This week I had the opportunity to ask David Maine a few questions. David works with two different biotech startups, DxDiscovery and Strykagen. DxDiscovery focuses on antibody based diagnostics and therapeutics while StrykaGen is developing transformative therapeutics and diagnostics for life-threatening rare muscle diseases. David himself received a BS in Environmental Resource Economics and a MA in Economics, both from the University of Nevada, Reno. Currently David oversees the business operations and development of DxDiscovery’s suite of diagnostic products while he serves as CFO of StrykaGen. The transcript of the interview follows:
Reid: How did the idea for your startup come about?
David: Academic research has extreme potential for application into commercially available products or services. The idea for startup formation happened organically with successful licensing/partnerships between academic laboratories and private companies. Utilizing these successful experiences towards commercialization from UNR faculty, and assistance from Ryan Heck from the UNR Technology Transfer Office, we have been able to develop a business model that translates academic research into the private market and contributes to local economic development. Between both companies an annual total of $1.5 Million dollars in R&D is underway, employing 11 past or current University of Nevada, Reno students.
R: What pieces of advice would you give to college students who are interested in becoming entrepreneurs?
D: Get out there and make it happen! Work for free, take a risk, fall on your face in front of important people, and get up smiling. You can sleep when your dead.
R: What’s your process for idea generation?
D: Explore the landscape for needs, listen to the academic answer, and formulate strategy for adaptation.
R: What skills would you say are most important to being successful in entrepreneurship?

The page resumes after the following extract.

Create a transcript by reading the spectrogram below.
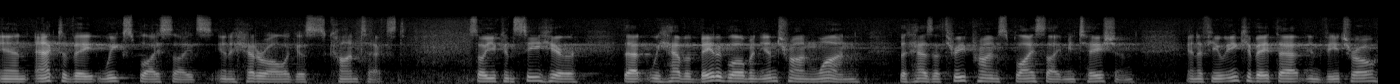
and activate weak splice sites in a heterologous context. So you can see here that we have a beta globin intron 1 that has a three prime splice site mutation. And if you incubate that in vitro,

D: In my opinion, the ability to face failure head on and try again is the single most important thing. This may sound funny, but I learned everything I needed to know about being an entrepreneur through skateboarding. You fall, you fail, you get hurt, you bruise, and you bleed. Yet each failure builds up to achieving your goal. Then you blast it and feel great, and your wheel catches a rock and slams you back down again. This is entrepreneurship, keep pushing.

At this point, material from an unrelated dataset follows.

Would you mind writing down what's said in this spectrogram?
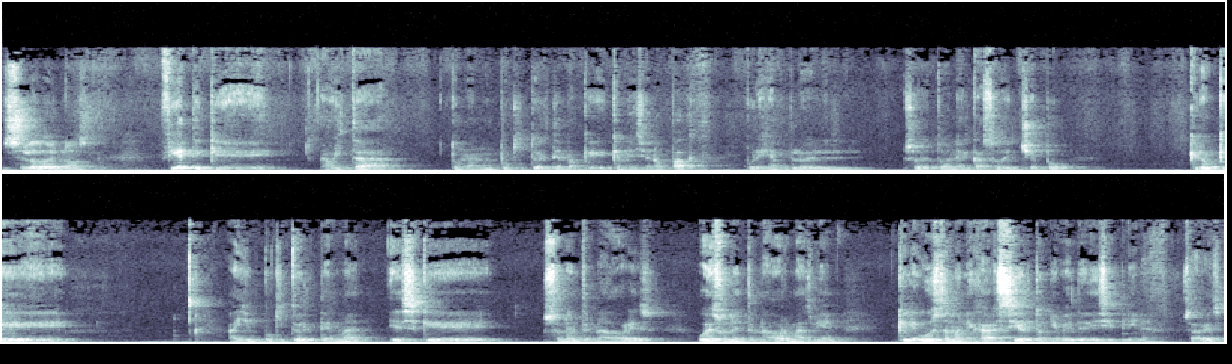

R: What have been some of your failures and how have you dealt with them?
D: Translating academic know how to a business model or plan is a very tricky process. I worked very hard to develop a business plan for the Sontag competition that reflected the business opportunity and the research. When it came to the 2nd year of entering the competition, (first year did not make it past the 10-page plan), I made it to the finals. My final pitch ended up embarrassing me to the point where I knew 5 minutes in I had failed. The failure came directly from listening too much to everyone else’s advice and forgetting why I was there in the first place. Moving forward I developed a filtering system for advice that has helped me derive basic understanding of the motivations of advice and which pieces hold value.
R: Where do you see you or your startups in ten years?
D: I would like to see DxDiscovery develop a rapid diagnostic test for Pertussis and Lyme disease for use around the world. Additionally, I would like to assist in the development of a therapeutic treatment for meliodosis using our antibodies.
I would like to see StrykaGen fully develop their therapeutic treatments through FDA clearance and be available for patients who suffer from the various forms of Muscular Dystrophy, muscle disease, or muscle related issues.
R: What do you think is the major difference between entrepreneurs and someone that works for someone else?
D: There are no sick days in entrepreneurship.
R: How do you spend time outside of Business?
D: Hanging out with my kids, skateboarding, mountain biking, trail running, or anything outside. I truly enjoy living in these mountains.
R: Who has been your biggest inspiration?
D: Kids, all of them. They live unfiltered, for the most part, and I am always amazed when listening to them.